The first project I introduced was aimed at Virginia Studies which is taught in fourth grade in our school division. Prior to this project, the students had learned quite a bit, and this project was the culminating activity at the end of a grading period. Here are the details on the projects:
Create a parade float using a tissue box as the base for your float, two pencils or dowels for the axles, and four wheels to make it movable. Include features of the tourist site to make it clear where your float is from, and create a travel brochure to go with the float telling about the location.
As I viewed the floats, I was amazed, and as I mentioned, I thought it would be a neat idea for a parental involvement event too. Imagine how neat it would be to create a float about Pinkalious or Nate the Great?
Another options teachers might try are trifold display projects like these projects completed later in the year. These were created by students in grades 2 and up, and the idea came Mandy at Read. Write. Mom!. Definitely check out her page if you want to use this idea.

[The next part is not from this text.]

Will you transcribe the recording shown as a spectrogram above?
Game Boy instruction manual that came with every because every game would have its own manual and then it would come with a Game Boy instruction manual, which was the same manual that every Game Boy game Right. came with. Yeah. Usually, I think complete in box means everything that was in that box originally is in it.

For some students, the trifold display was just too much to manage. You can make a smaller scale version with a lapbook using two file folders stapled together, or you might have students complete a shoebox project like this one that a second grader did with her mom. They loved the Eloise books (and so do I!). With a little scrapbooking paper, a glue gun, and a few pieces of doll furniture, the display was complete, and the little girl was so proud to have it on display. The best part...she and her mom enjoyed discussing the book as the made the project together.

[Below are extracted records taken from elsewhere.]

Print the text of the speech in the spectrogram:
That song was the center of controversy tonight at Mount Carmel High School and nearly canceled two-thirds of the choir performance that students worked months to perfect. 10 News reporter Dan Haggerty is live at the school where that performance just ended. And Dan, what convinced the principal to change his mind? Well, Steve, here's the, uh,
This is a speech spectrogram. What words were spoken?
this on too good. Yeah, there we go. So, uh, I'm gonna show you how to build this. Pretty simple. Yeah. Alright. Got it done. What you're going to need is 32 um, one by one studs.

At our school, we hosted this event during our annual Scholastic Book Fair. The projects were all on display as the parents and grandparents were in the building for special lunches, etc. In my opinion, timing events like this serves two purposes: parental involvement AND book recommendations for others. It was great listening to the students exchange ideas and talk about what they loved about the books they'd chosen.
The last suggestion I thought I'd share is one from my previous school. In Virginia, our students have a long list of important people to learn about as well as lots of details to keep straight for history. To help the children keep it all straight and to help important details "stick", my school gave the students three options for our annual History Night. They were allowed to join a wax museum of historical figures (and they dressed up like that person, memorized a speech, and had a "play button" that they held.) If someone tapped the button, they recited their speeches. Another option was the map room. In this room, students shared maps they created of the colonies, Civil War battles, and so on. Finally, there was a project room, and this was set up similar to the literacy projects I mentioned with trifold displays and other 3-dimensional projects.

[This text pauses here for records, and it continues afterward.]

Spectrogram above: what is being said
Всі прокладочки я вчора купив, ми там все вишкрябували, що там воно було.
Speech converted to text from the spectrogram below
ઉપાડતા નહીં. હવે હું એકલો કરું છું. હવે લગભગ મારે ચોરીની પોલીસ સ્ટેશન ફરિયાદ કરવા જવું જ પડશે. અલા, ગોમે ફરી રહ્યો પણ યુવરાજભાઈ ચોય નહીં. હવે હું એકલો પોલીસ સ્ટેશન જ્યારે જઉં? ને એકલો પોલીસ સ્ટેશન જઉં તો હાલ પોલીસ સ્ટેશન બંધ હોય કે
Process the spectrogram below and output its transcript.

How do celebrations go in your school? Do you have a few options that you offer your students? Please take a moment and share them. I'd love to get a few ideas myself!
Until next time, happy reading and celebrating (the holidays that is!)